Start of Supplied records

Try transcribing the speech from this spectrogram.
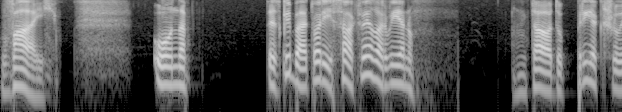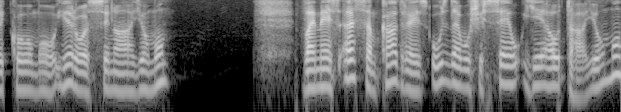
vai? Un es gribētu arī sākt vēl ar vienu tādu priekšlikumu, ierosinājumu, uh, Vai mēs esam kādreiz uzdevuši sev jautājumu,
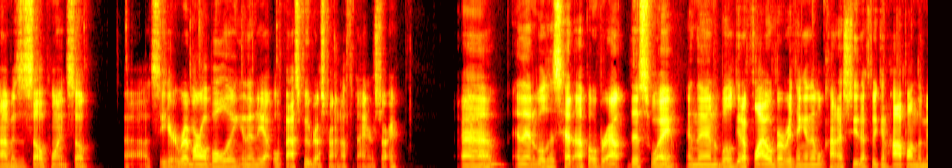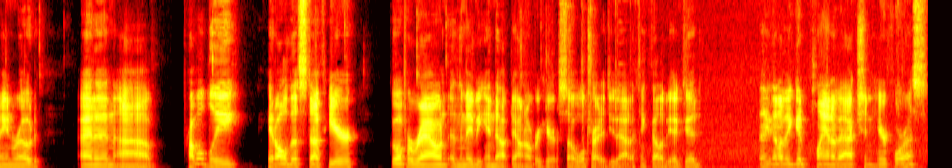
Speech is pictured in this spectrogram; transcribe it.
um, as a sell point. So uh, let's see here, Red Marble Bowling, and then yeah, well, fast food restaurant, not the diner. Sorry. Um, and then we'll just head up over out this way, and then we'll get a fly over everything, and then we'll kind of see if we can hop on the main road, and then uh, probably hit all this stuff here, go up around, and then maybe end out down over here. So we'll try to do that. I think that'll be a good I think that'll be a good plan of action here for us.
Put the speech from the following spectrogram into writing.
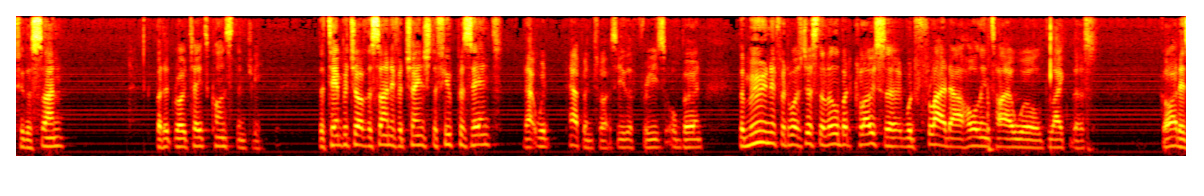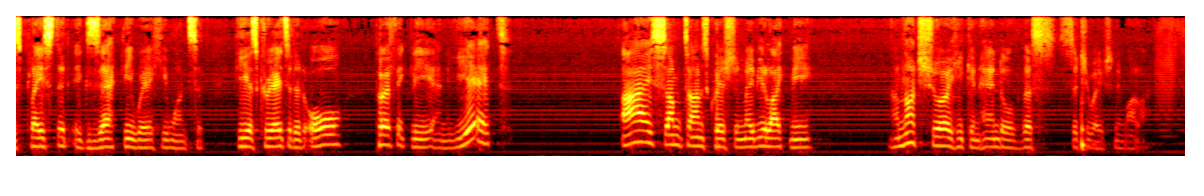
to the sun. But it rotates constantly. The temperature of the sun, if it changed a few percent, that would happen to us, either freeze or burn. The moon, if it was just a little bit closer, it would flood our whole entire world like this. God has placed it exactly where He wants it. He has created it all perfectly, and yet, I sometimes question, maybe you're like me, I'm not sure He can handle this situation in my life.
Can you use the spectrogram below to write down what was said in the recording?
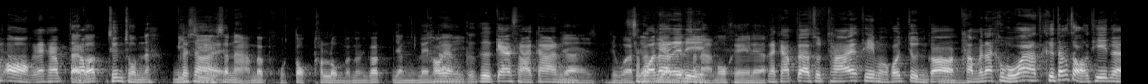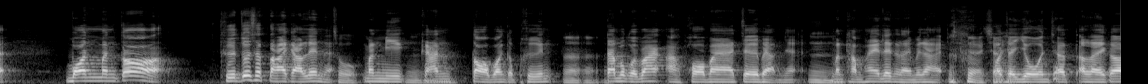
ำออกนะครับ แต่ก็ชื่นชมนะบีก็ใช่จีสนามแบบโอ้โหตกถล่มแบบนั้นก็ยังเล่นเขาได้ยังก็คือแก้สถานการณ์ใช่ถือว่าเฉพาะหน้าได้ดีสนามโอเคเลยอะนะครับแต่สุดท้ายทีมของโค้ชจุนก็ทำไม่ได้คือบอกว่าคือทั้งสองทีมเนี่ยบอลมันก็ คือด้วยสไตล์การเล่นอะถูกมันมีการต่อบอลกับพื้นเออเออแต่ปรากฏว่าอะพอมาเจอแบบเนี้ยอืมมันทำให้เล่นอะไรไม่ได้ใช่พอจะโยนจะอะไรก็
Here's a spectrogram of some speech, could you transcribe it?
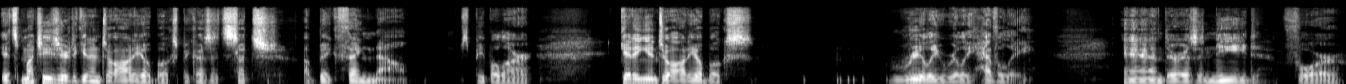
it's much easier to get into audiobooks because it's such a big thing now people are getting into audiobooks really, really heavily. And there is a need for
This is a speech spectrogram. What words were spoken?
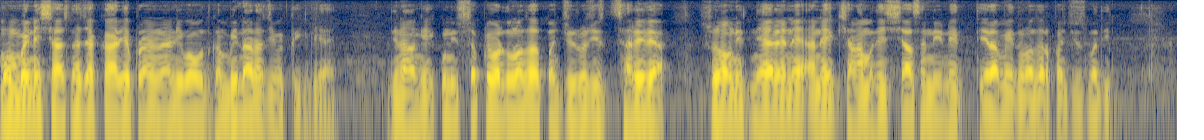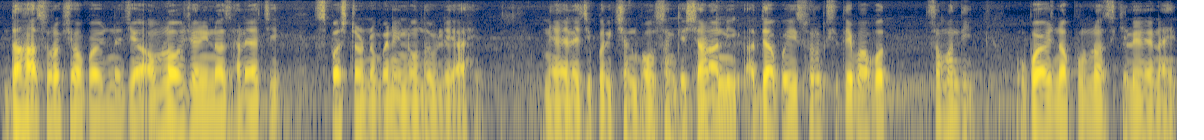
मुंबईने शासनाच्या कार्यप्रणालीबाबत गंभीर नाराजी व्यक्त केली आहे. दिनांक एकोणीस सप्टेंबर दोन हजार पंचवीस रोजी झालेल्या सुनावणीत न्यायालयाने अनेक शाळांमध्ये शासन निर्णय तेरा मे दोन हजार पंचवीसमधील दहा सुरक्षा उपाययोजनेची अंमलबजावणी न झाल्याचे स्पष्टपणे नोंदवले आहे. न्यायालयाची परीक्षण बहुसंख्य शाळांनी अद्यापही सुरक्षितेबाबत संबंधी उपाययोजना पूर्णच केलेल्या नाहीत.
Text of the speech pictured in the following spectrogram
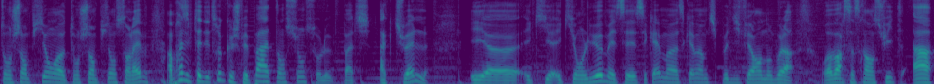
ton champion, champion s'enlève. Après, c'est peut-être des trucs que je fais pas attention sur le patch actuel et, qui, ont lieu, mais c'est quand, même, quand même un petit peu différent. Donc voilà, on va voir, ça sera ensuite à.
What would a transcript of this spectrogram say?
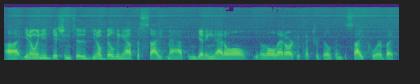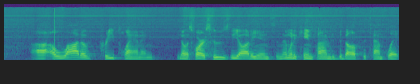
Uh, you know, in addition to you know building out the site map and getting that all you know all that architecture built into Sitecore, but uh, a lot of pre-planning. You know, as far as who's the audience, and then when it came time to develop the template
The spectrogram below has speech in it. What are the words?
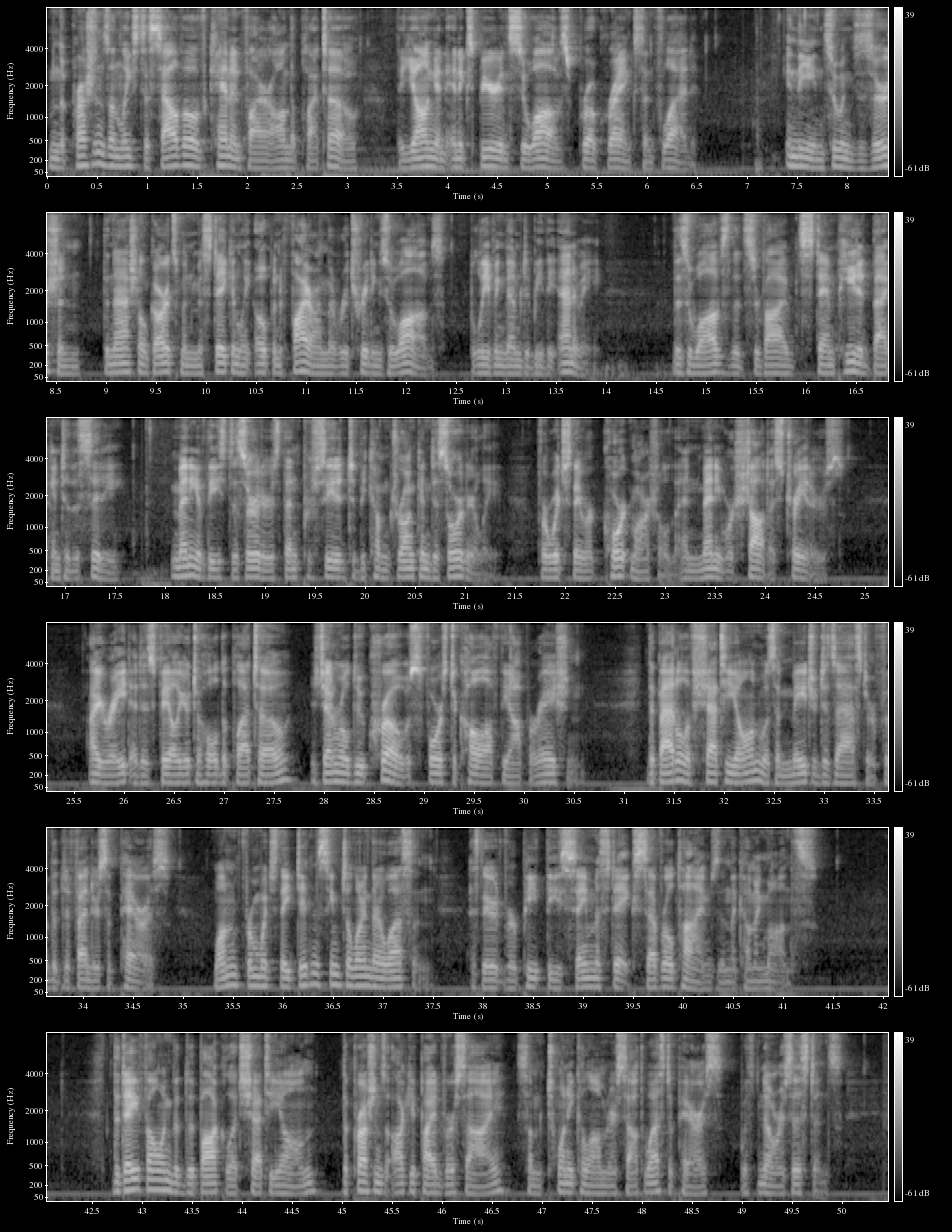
When the Prussians unleashed a salvo of cannon fire on the plateau, the young and inexperienced Zouaves broke ranks and fled. In the ensuing desertion, the National Guardsmen mistakenly opened fire on the retreating Zouaves, believing them to be the enemy. The Zouaves that survived stampeded back into the city. Many of these deserters then proceeded to become drunk and disorderly, for which they were court martialed, and many were shot as traitors. Irate at his failure to hold the plateau, General Ducrot was forced to call off the operation. The Battle of Châtillon was a major disaster for the defenders of Paris, one from which they didn't seem to learn their lesson, as they would repeat these same mistakes several times in the coming months. The day following the debacle at Châtillon, the Prussians occupied Versailles, some 20 kilometers southwest of Paris, with no resistance.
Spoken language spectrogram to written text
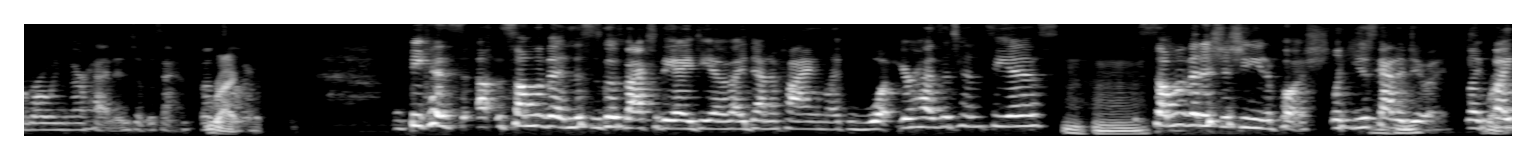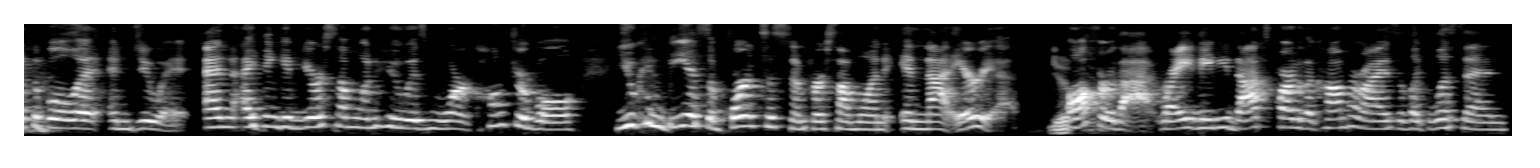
throwing their head into the sand. That's right because uh, some of it and this is, goes back to the idea of identifying like what your hesitancy is mm-hmm. Some of it is just you need to push like you just got to mm-hmm. do it like right. bite the bullet and do it and i think if you're someone who is more comfortable you can be a support system for someone in that area yep. offer that right maybe that's part of the compromise of like listen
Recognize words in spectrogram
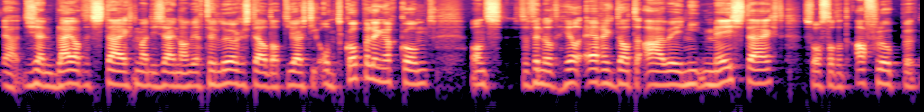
ja, die zijn blij dat het stijgt, maar die zijn dan weer teleurgesteld dat juist die ontkoppeling er komt. Want ze vinden het heel erg dat de AOW niet meestijgt, zoals dat het afgelopen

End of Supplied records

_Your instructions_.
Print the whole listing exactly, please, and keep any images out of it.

_Response box_.
Try transcribing the speech from this spectrogram.
vai? Un es gribētu arī sākt vēl ar vienu tādu priekšlikumu, ierosinājumu, uh, Vai mēs esam kādreiz uzdevuši sev jautājumu,
Speech is pictured in this spectrogram; transcribe it.
um, as a sell point. So uh, let's see here, Red Marble Bowling, and then yeah, well, fast food restaurant, not the diner. Sorry. Um, and then we'll just head up over out this way, and then we'll get a fly over everything, and then we'll kind of see if we can hop on the main road, and then uh, probably hit all this stuff here, go up around, and then maybe end out down over here. So we'll try to do that. I think that'll be a good I think that'll be a good plan of action here for us.
Put the speech from the following spectrogram into writing.
to the sun. But it rotates constantly. The temperature of the sun, if it changed a few percent, that would happen to us, either freeze or burn. The moon, if it was just a little bit closer, it would flood our whole entire world like this. God has placed it exactly where He wants it. He has created it all perfectly, and yet, I sometimes question, maybe you're like me, I'm not sure He can handle this situation in my life.
Can you use the spectrogram below to write down what was said in the recording?
ำออกนะครับ แต่ก็ชื่นชมนะบีก็ใช่จีสนามแบบโอ้โหตกถล่มแบบนั้นก็ยังเล่นเขาได้ยังก็คือแก้สถานการณ์ใช่ถือว่าเฉพาะหน้าได้ดีสนามโอเคเลยอะนะครับแต่สุดท้ายทีมของโค้ชจุนก็ทำไม่ได้คือบอกว่าคือทั้งสองทีมเนี่ยบอลมันก็ คือด้วยสไตล์การเล่นอะถูกมันมีการต่อบอลกับพื้นเออเออแต่ปรากฏว่าอะพอมาเจอแบบเนี้ยอืมมันทำให้เล่นอะไรไม่ได้ใช่พอจะโยนจะอะไรก็
Here's a spectrogram of some speech, could you transcribe it?
it's much easier to get into audiobooks because it's such a big thing now people are getting into audiobooks really, really heavily. And there is a need for
This is a speech spectrogram. What words were spoken?
मुंबईने शासनाच्या कार्यप्रणालीबाबत गंभीर नाराजी व्यक्त केली आहे. दिनांक एकोणीस सप्टेंबर दोन हजार पंचवीस रोजी झालेल्या सुनावणीत न्यायालयाने अनेक शाळांमध्ये शासन निर्णय तेरा मे दोन हजार पंचवीसमधील दहा सुरक्षा उपाययोजनेची अंमलबजावणी न झाल्याचे स्पष्टपणे नोंदवले आहे. न्यायालयाची परीक्षण बहुसंख्य शाळांनी अद्यापही सुरक्षितेबाबत संबंधी उपाययोजना पूर्णच केलेल्या नाहीत.
Text of the speech pictured in the following spectrogram
ton champion, champion s'enlève. Après, c'est peut-être des trucs que je fais pas attention sur le patch actuel et, qui, ont lieu, mais c'est quand, même, quand même un petit peu différent. Donc voilà, on va voir, ça sera ensuite à.
What would a transcript of this spectrogram say?
Uh, you know, in addition to you know building out the site map and getting that all you know all that architecture built into Sitecore, but uh, a lot of pre-planning. You know, as far as who's the audience, and then when it came time to develop the template
The spectrogram below has speech in it. What are the words?
When the Prussians unleashed a salvo of cannon fire on the plateau, the young and inexperienced Zouaves broke ranks and fled. In the ensuing desertion, the National Guardsmen mistakenly opened fire on the retreating Zouaves, believing them to be the enemy. The Zouaves that survived stampeded back into the city. Many of these deserters then proceeded to become drunk and disorderly, for which they were court martialed, and many were shot as traitors. Irate at his failure to hold the plateau, General Ducrot was forced to call off the operation. The Battle of Châtillon was a major disaster for the defenders of Paris, one from which they didn't seem to learn their lesson, as they would repeat these same mistakes several times in the coming months. The day following the debacle at Châtillon, the Prussians occupied Versailles, some 20 kilometers southwest of Paris, with no resistance.
Spoken language spectrogram to written text
throwing their head into the sand. That's right because uh, some of it and this is, goes back to the idea of identifying like what your hesitancy is mm-hmm. Some of it is just you need to push like you just got to mm-hmm. do it like right. bite the bullet and do it and i think if you're someone who is more comfortable you can be a support system for someone in that area yep. offer that right maybe that's part of the compromise of like listen
Recognize words in spectrogram
ja, die zijn blij dat het stijgt, maar die zijn dan weer teleurgesteld dat juist die ontkoppeling er komt. Want ze vinden het heel erg dat de AOW niet meestijgt, zoals dat het afgelopen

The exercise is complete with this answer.